The MOSFET resistance tester I’m twiddling up for my next column will hold the transistor-under-test at a more-or-less constant temperature using a PWM-controlled Peltier module. The Peltier driver looks like this:
The overall idea is that the relay selects heating or cooling and the MOSFET PWM adjusts the power to keep the module at the right temperature. The feedback comes from a thermistor epoxied to the aluminum block holding the MOSFET, which in turn is epoxied to the module and then to a CPU cooler with a fan. More on that later…
Those fat lines mark the high-current paths: 3.3 A with a 5 V supply, as this Peltier module has about 1.5 Ω resistance. Some early tests show the resulting 17 W can pump the test block down to at least 5 °C and up to at least 40 °C in a few tens of seconds, even without any significant PI (no D) loop tweaking.
When I fired it up a test program that just cycles the PWM up and down, the green LED lit up properly in cooling mode, but the red LED also glowed dimly. Probing the drain showed this nasty ringing when the IRLZ14 MOSFET turned off:
The initial spike happens when the drain current pushes the MOSFET body diode into reverse breakdown at about 70 V (off scale high in the image). The drain goes slightly negative for the next half-cycle as the diode slams into forward conduction, then the energy engages in some serious 5 MHz ringing while it dissipates in the Peltier’s resistance.
Obviously, this is a job for an RC snubber…
A bit of fiddling revealed that a 1.5 nF cap dropped the ringing to 2.8 MHz and a 2.5 nF cap put it at 2.4 MHz:
Notice that just putting a capacitor across the MOSFET doesn’t reduce the ringing. What’s needed here is some additional energy dissipation.
Splitting the difference says 2.3 nF would reduce the resonant frequency by a factor of 2, so the original stray capacitance is about (2.3 nF / 3) = 770 pF.
Knowing the resonant frequency and stray capacitance, the stray inductance falls out:
L = 1/[(2∏ 2.5x106)2 770x10-12] = 5.4x10-6 = 5.4 µH
The Peltier module doesn’t have nearly that much inductance, so it’s hidden in the wiring and relays.
Knowing L and C, the characteristic impedance of the circuit is:
Z = √(L/C) = 84 Ω
The snubber cap should be at least a factor of 4 larger than the stray capacitance, which gives 3 nF. Some rummaging produced a small 3.9 nF 100 V Mylar cap (measuring 3.7 nF, close enough) and an 82 Ω resistor, which gave this pleasing result when soldered across the MOSFET source & drain:

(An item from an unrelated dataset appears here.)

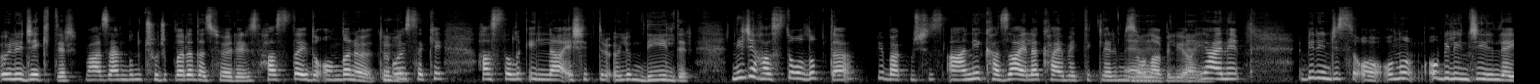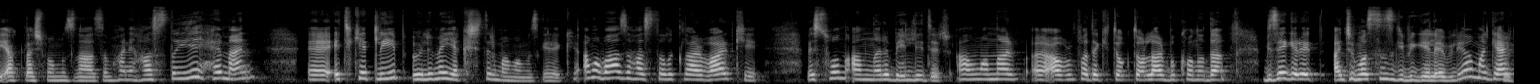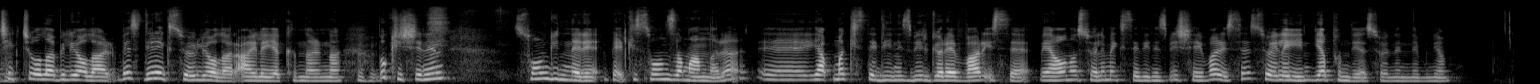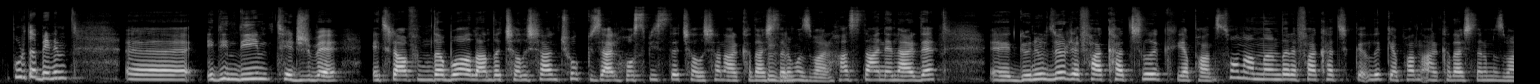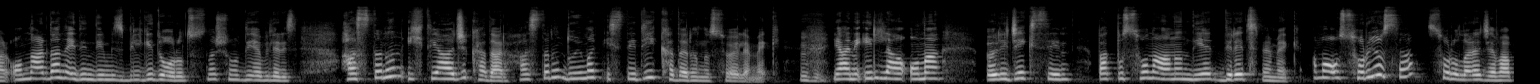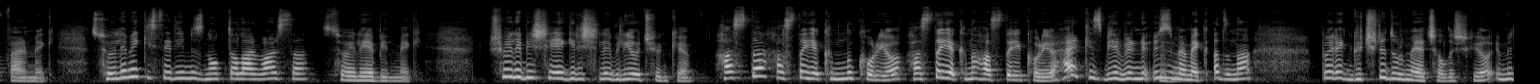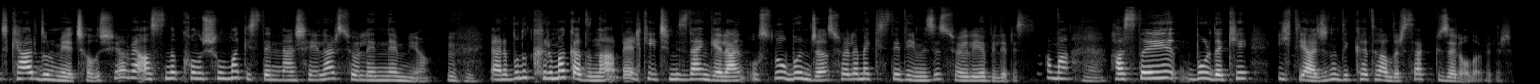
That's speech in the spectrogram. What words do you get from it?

The upper trace shows a pair of 32 kHz PWM pulses. The lower trace gives a magnified view of one pulse; the peak remains at about 70 V just after turn-off, because that 3.3 A must go somewhere: that’s why MOSFETs have husky body diodes with reverse-breakdown specs.

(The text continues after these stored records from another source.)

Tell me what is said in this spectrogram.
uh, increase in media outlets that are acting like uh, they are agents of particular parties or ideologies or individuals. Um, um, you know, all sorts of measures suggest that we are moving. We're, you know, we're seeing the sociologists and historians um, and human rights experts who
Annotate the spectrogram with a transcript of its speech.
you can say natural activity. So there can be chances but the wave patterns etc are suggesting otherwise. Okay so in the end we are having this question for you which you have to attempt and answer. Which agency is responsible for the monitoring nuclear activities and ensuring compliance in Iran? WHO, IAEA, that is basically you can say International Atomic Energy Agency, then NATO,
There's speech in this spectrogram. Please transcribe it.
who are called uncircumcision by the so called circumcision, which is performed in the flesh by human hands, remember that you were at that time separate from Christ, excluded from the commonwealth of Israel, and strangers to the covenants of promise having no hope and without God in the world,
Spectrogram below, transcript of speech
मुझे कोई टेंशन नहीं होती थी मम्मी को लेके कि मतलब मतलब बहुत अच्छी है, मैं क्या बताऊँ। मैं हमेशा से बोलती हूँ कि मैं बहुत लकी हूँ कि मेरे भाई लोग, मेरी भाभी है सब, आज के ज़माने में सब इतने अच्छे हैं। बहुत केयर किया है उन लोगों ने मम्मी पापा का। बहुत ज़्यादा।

A better view of the snubbed peak shows it’s all over in about 400 ns:
The lower trace is the MOSFET gate drive pulse at the Arduino pin, showing the Miller capacitance delaying the transition. It turns out that removing the 22 Ω gate damping resistor doesn’t improve things, but, given the speed of the transition, I think it’s good enough.
The MOSFET burns at (3.3 A × 70 V) = 230 W during that 100 ns peak, which works out to a mere 23 µJ (assuming constant current, which isn’t the case). The IRLZ14 has a 40 mJ single-pulse rating, so it’s in good shape.

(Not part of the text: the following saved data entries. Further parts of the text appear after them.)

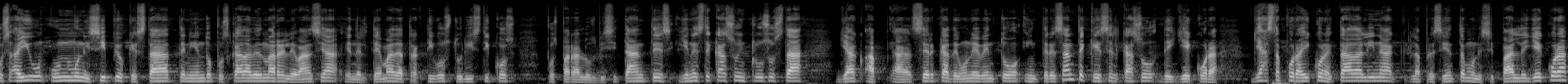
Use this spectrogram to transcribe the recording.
pues hay un, municipio que está teniendo pues cada vez más relevancia en el tema de atractivos turísticos pues para los visitantes y en este caso incluso está ya cerca de un evento interesante que es el caso de Yécora. Ya está por ahí conectada Lina, la presidenta municipal de Yécora,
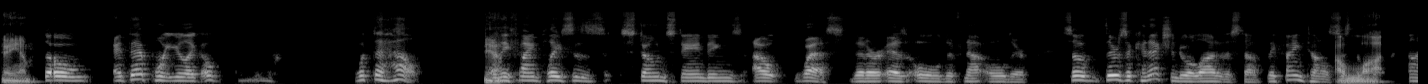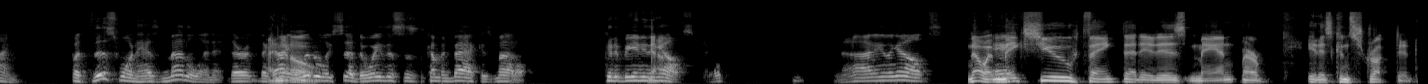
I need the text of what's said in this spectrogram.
Damn. So at that point, you're like, oh, what the hell? Yeah. And they find places, stone standings out west that are as old, if not older. So there's a connection to a lot of the stuff. They find tunnel A systems all lot. the time. But this one has metal in it. There, the guy literally said the way this is coming back is metal. Could it be anything No. else? Nope. Not anything else. No, it And- makes you think that it is man or it is constructed.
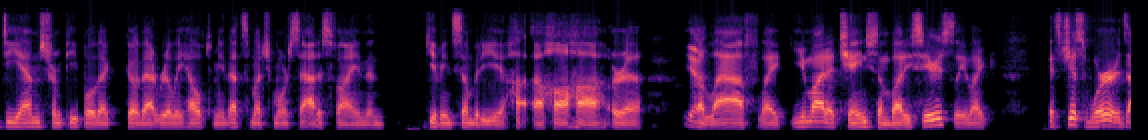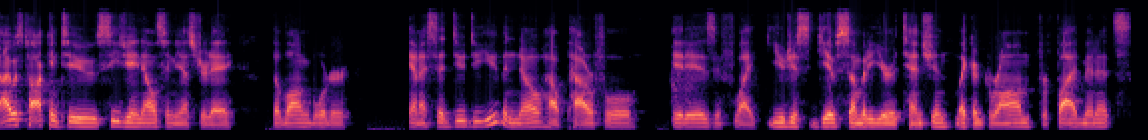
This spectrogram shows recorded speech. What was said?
DMs from people that go, that really helped me, that's much more satisfying than giving somebody a, a ha ha or a, yeah. a laugh. Like you might have changed somebody. Seriously, like it's just words. I was talking to CJ Nelson yesterday, the longboarder, and I said, dude, do you even know how powerful it is if like you just give somebody your attention, like a Grom for five minutes,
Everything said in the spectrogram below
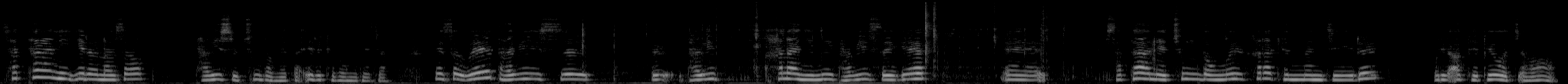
사탄이 일어나서 다윗을 충동했다 이렇게 보면 되죠. 그래서 왜 다윗을 그 다윗 하나님이 다윗에게 에, 사탄의 충동을 허락했는지를 우리가 앞에 배웠죠.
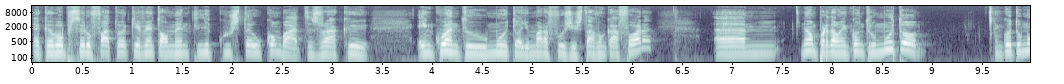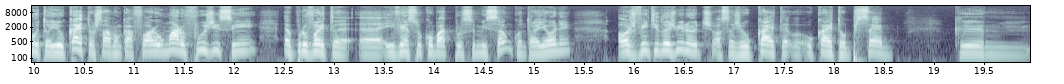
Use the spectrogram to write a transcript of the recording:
acabou por ser o fator que eventualmente lhe custa o combate, já que enquanto o Muto e o Marafuji estavam cá fora, um, não, perdão, enquanto o Muto Enquanto o Muto e o Kaito estavam cá fora, o Maru Fuji sim aproveita uh, e vence o combate por submissão contra o Ione aos 22 minutos. Ou seja, o Kaito, o Kaito percebe que, hum,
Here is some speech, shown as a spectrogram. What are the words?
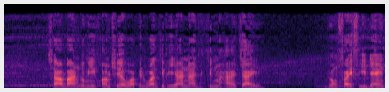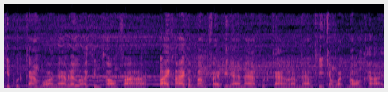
11 ชาวบ้านก็มีความเชื่อว่าเป็นวันที่พญานาคจะขึ้นมาหาใจ ดวงไฟสีแดงที่ผุดกลางบ่อน้ำและลอยขึ้นท้องฟ้าคล้ายๆกับบั้งไฟพญานาคผุดกลางลำน้ำที่จังหวัดหนองคาย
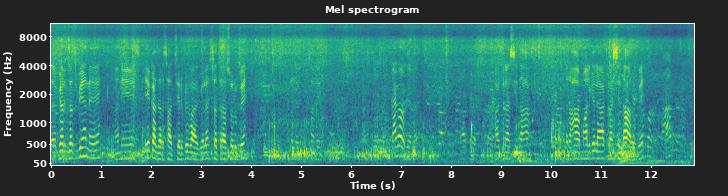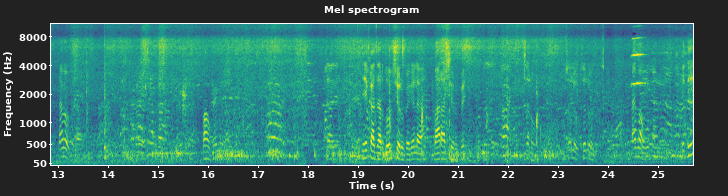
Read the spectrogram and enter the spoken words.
तर घरचंच बियाणं आहे आणि एक हजार सातशे रुपये भाव गेला सतराशे रुपये. चालेल चालेल. काय भाव गेला? अकराशे दहा. तर हा माल गेला अकराशे दहा रुपये. काय भाव गेला? भाव काय गेला? एक हजार दोनशे रुपये गेला बाराशे रुपये. चलो चलो चलो. काय भाव? किती?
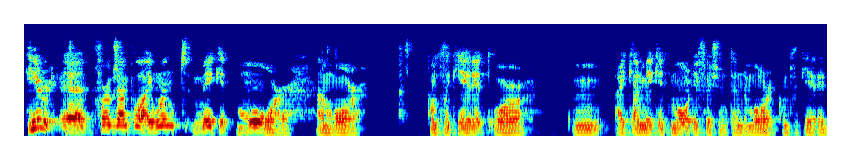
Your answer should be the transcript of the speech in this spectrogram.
Here, uh, for example, I want to make it more and uh, more complicated or um, I can make it more efficient and more complicated.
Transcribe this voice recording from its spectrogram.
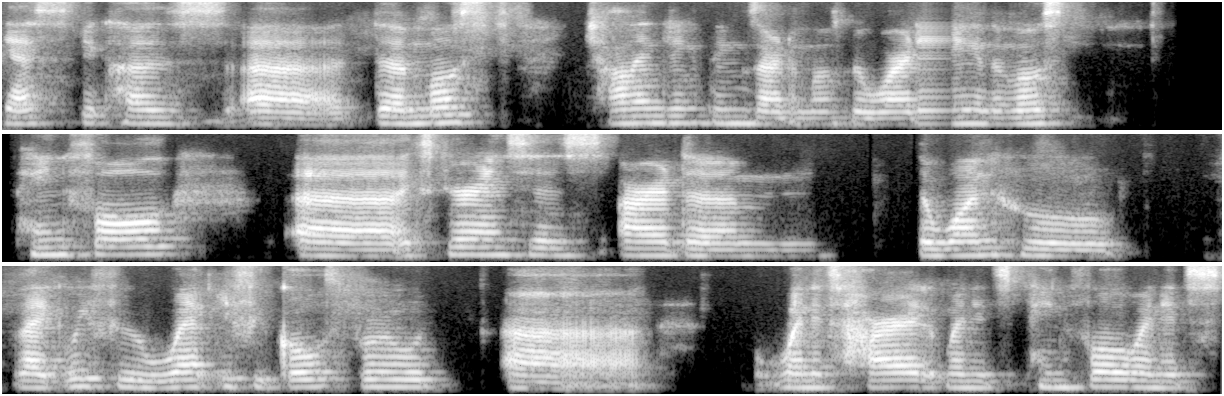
Yes because uh, the most challenging things are the most rewarding and the most painful uh, experiences are the um, the one who like if you went if you go through uh, when it's hard when it's painful when it's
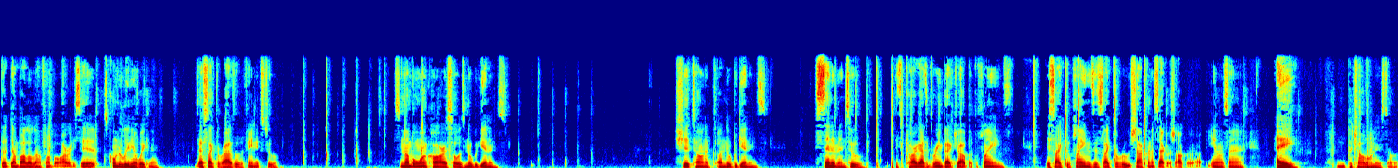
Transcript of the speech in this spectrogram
the Damballa Lanflambo already said it's Kundalini Awakening. That's like the rise of the Phoenix too. It's number one card, so it's New Beginnings. Shit ton of, of New Beginnings. Cinnamon too. This card got a green backdrop, but the flames, it's like the flames is like the root chakra and the sacral chakra. You know what I'm saying? Hey, let me put y'all on this though.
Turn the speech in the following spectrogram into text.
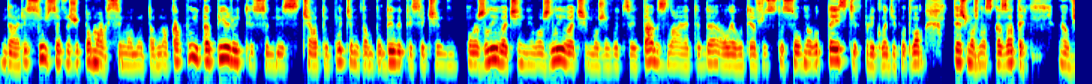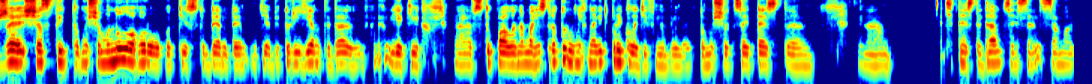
Да, ресурсів вже по максимуму там накопуй, копіруйте собі з чату, потім там подивитися, чи важливо, чи не важливо, чи може ви це і так знаєте, да? але от я вже стосовно от тестів, прикладів, от вам теж можна сказати, е, вже щастить, тому що минулого року ті студенти, ті абітурієнти, да, які е, вступали на магістратуру, у них навіть прикладів не було, тому що цей тест. Ці тести, да, цей саме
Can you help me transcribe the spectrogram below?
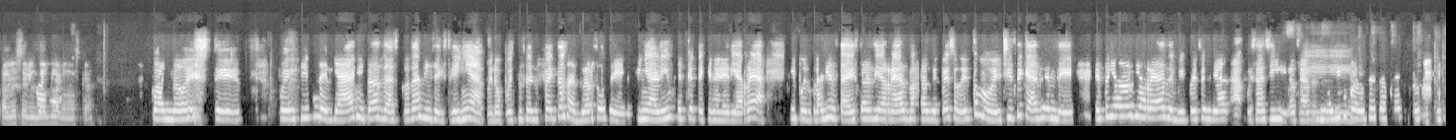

The DC dissipation is (3.3 A)2 x 20 mΩ = 2 W: the huge heatsink I stuck on the MOSFET doesn’t have a chance to get warm during the short tests so far.
The red LED remains dimly lit, which goes to show how sensitive a human eye can be: the negative transient is barely 100 ns long!